The city of Duluth and its biggest union reached a contract agreement last week, staving off a possible strike of municipal workers, but some tension remains in the blustery Lake Superior air.
Peter Passi, in the Duluth News Tribune Buzz Duluth blog, notes that city council members are unhappy with the cost of negotiations and some are mad that city employees were bad-mouthed, while one thinks the union was out of line in the strike process:
Councilor Kerry Gauthier took the city administration to task for not actively engaging in negotiations earlier and for hiring an out-of-town attorney to lead those efforts. He suggested the $50,000 in payments authorized to pay this attorney could have been better spent.
“I’d like to look at how we do negotiations,” said Gauthier. “It seems to me that adopting an adversarial relationship doesn’t help workers, doesn’t help the city and doesn’t help the administration.”
Councilor Sharla Gardner seconded Gauthier and said she was tired of hearing city employees repeatedly demonized.

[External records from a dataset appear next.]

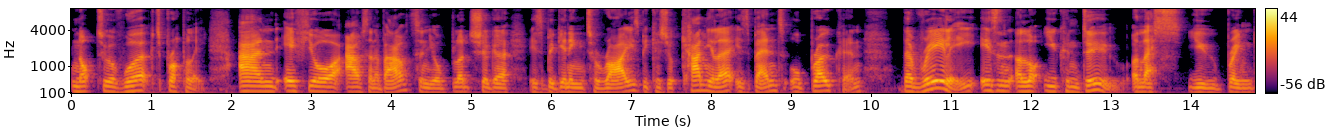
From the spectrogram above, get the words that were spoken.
not to have worked properly. And if you're out and about and your blood sugar is beginning to rise because your cannula is bent or broken, there really isn't a lot you can do unless you bring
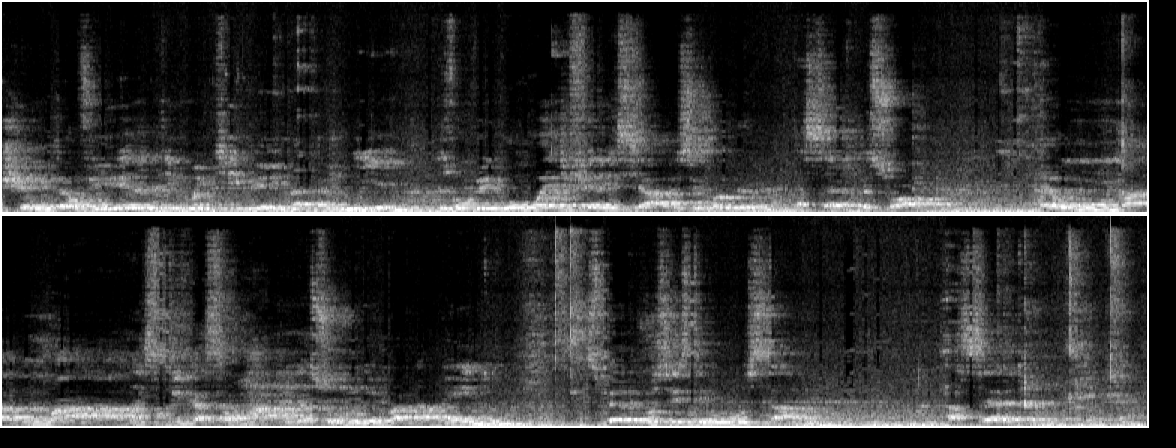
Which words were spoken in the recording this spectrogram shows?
Chamo Théo Vieira, tenho uma equipe aí na academia. Vocês vão ver como é diferenciado esse programa, tá certo, pessoal? É uma, uma, uma explicação rápida sobre o departamento Espero que vocês tenham gostado. Tá certo?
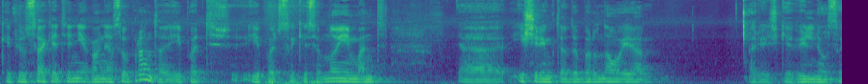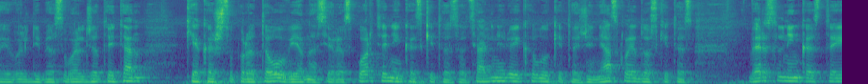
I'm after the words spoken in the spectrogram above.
kaip jūs sakėte, nieko nesupranta, ypač, ypač sakysim, nuimant e, išrinktą dabar naują reiškia Vilniaus savivaldybės valdžia, tai ten, kiek aš supratau, vienas yra sportininkas, kitas socialinių reikalų, kitas žiniasklaidos, kitas verslininkas, tai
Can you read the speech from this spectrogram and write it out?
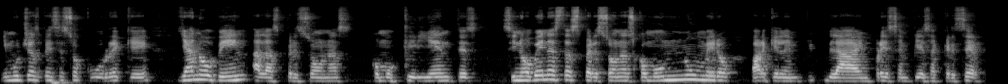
y muchas veces ocurre que ya no ven a las personas como clientes, sino ven a estas personas como un número para que la, empresa empiece a crecer.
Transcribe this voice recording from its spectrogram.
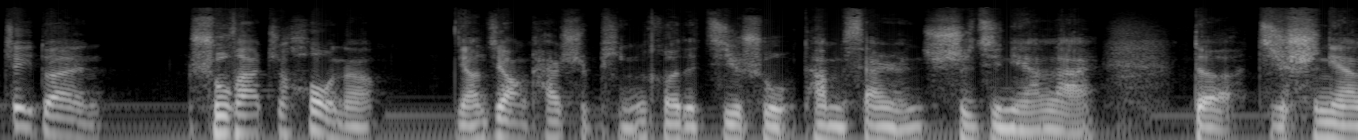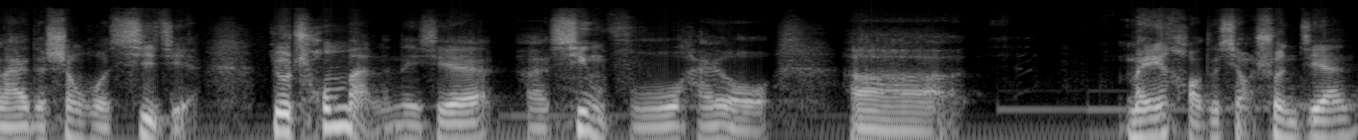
这段抒发之后呢，杨绛开始平和的记述他们三人十几年来的几十年来的生活细节，又充满了那些呃幸福还有呃美好的小瞬间。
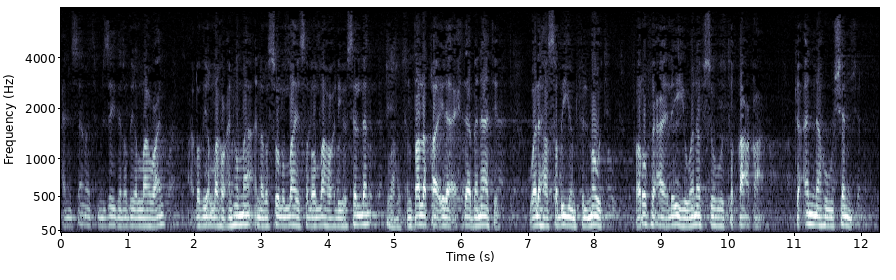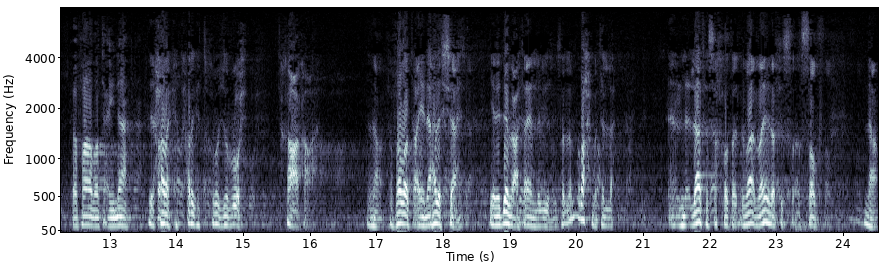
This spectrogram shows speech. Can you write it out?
عن أسامة بن زيد رضي الله عنه رضي الله عنهما أن رسول الله صلى الله عليه وسلم انطلق إلى إحدى بناته ولها صبي في الموت فرفع إليه ونفسه تقعقع. كأنه شن ففاضت عيناه. حركة حركة خروج الروح تقعقع نعم ففاضت عيناه هذا الشاهد. يعني دمعت عين النبي صلى الله عليه وسلم رحمة له. لا تسخط ما, ما ينفي الصبر نعم.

“In recent years, there has been a trend in some parts of our community to blame city workers for everything that has gone wrong for the last 25 years,” she said. “It has been a pretty successful campaign, but I would like to see it stopped,” she said.
Gardner said city employees deserve respect, especially as their numbers dwindle and workers shoulder more duties. She commended the city’s administration for successfully negotiating a contract with AFSCME Local 66 and averting a strike.
Councilor Jay Fosle suggested AFSCME has been just as guilty of incivility. Following comments he made on this blog about the mayor needing to prepare for a possible strike, including the possibility of hiring replacement workers, Fosle said he was subjected to a bit of intimidation.
“I was told to watch my back, and I didn’t appreciate that,” he said, referring to the comments as “uncalled for, to say the least.”
It sounds like the council may need a little time to stand down on this issue.